THE UNIVERSITY OF ST. ANDREW'S AND THE EDUCATION OF WOMEN.
[TO THE EDITOR OF THE EPEOTATOR.") Sra,—You were good enough a year ago to insert in your columns a letter referring to the movement then lately initiated by the Senate of the University of St. Andrew's for the pro- motion, in connection with their own examining staff, of the higher education of women. Those interested in the efforts thus made will learn with pleasure the success by which they have been attended. Last year twenty-seven candidates entered for examination. This year there have been seventy-five. Out of this number, according to the analysis of the examinations, fifty- seven candidates have passed in one or more subjects, eighteen of them with houourk; while fourteen have succeeded in obtaining the L.A. (Literate of Arts) degree, awarded to those who have passed in four subjects, or who have gained honours in any one subject, and passed in two more. The standard of attainment for this L.A. degree for women at St. Andrew's is the same as that re- quired for the M.A. degree in the subjects included in the University curriculum. The selection made from these subjects by the candidates who have succeeded in satisfying the ex- aminers is not without significance, as indicating the direction of thought and study among the more highly educated women. Setting languages aside (a pass in one of these being essential to a degree), we find that education and history stand first upon the list, followed by political economy and comparative philology, the papers on political economy especially being, I understand, distinguished for merit. St. Andrew's, I may add, possesses, almost alone among our Universities, a Chair of Education, filled by one of our most able English educational- ists, Professor Meiklejohn. The questions for 1879 will shortly be published by Messrs. Blackwood.

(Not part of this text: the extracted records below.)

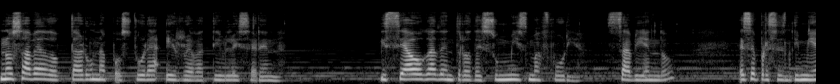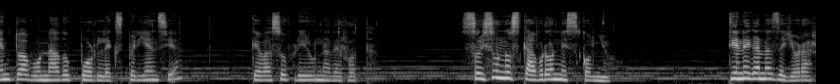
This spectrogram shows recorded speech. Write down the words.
no sabe adoptar una postura irrebatible y serena. Y se ahoga dentro de su misma furia, sabiendo, ese presentimiento abonado por la experiencia, que va a sufrir una derrota. Sois unos cabrones, coño. Tiene ganas de llorar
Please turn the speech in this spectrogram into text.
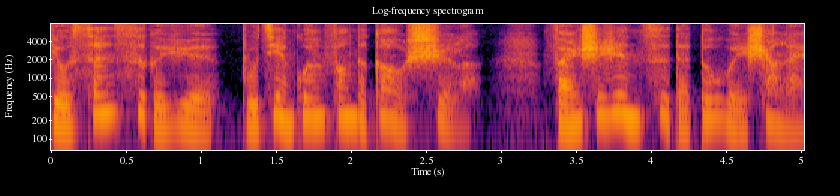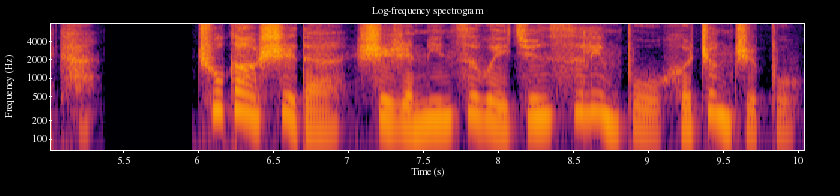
有三四个月不见官方的告示了，凡是认字的都围上来看。出告示的是人民自卫军司令部和政治部，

I may be pardoned, perhaps, for remarking a second time on one feature of the St. Andrew's examinations, of special im- portance from an educational point of view,—that, namely, of allowing candidates to select one subject each year for examina- tion, and to spread the course, if desired, over two, three, or even four years. There arc at present three centres for examina- tion,—St. Andrew's, London, and Halifax. The next examina- tion will be held in April, 1880. Full information respecting it may be obtained from Professor Knight, the University, St. Andrew's.—I am, Sir, &c.,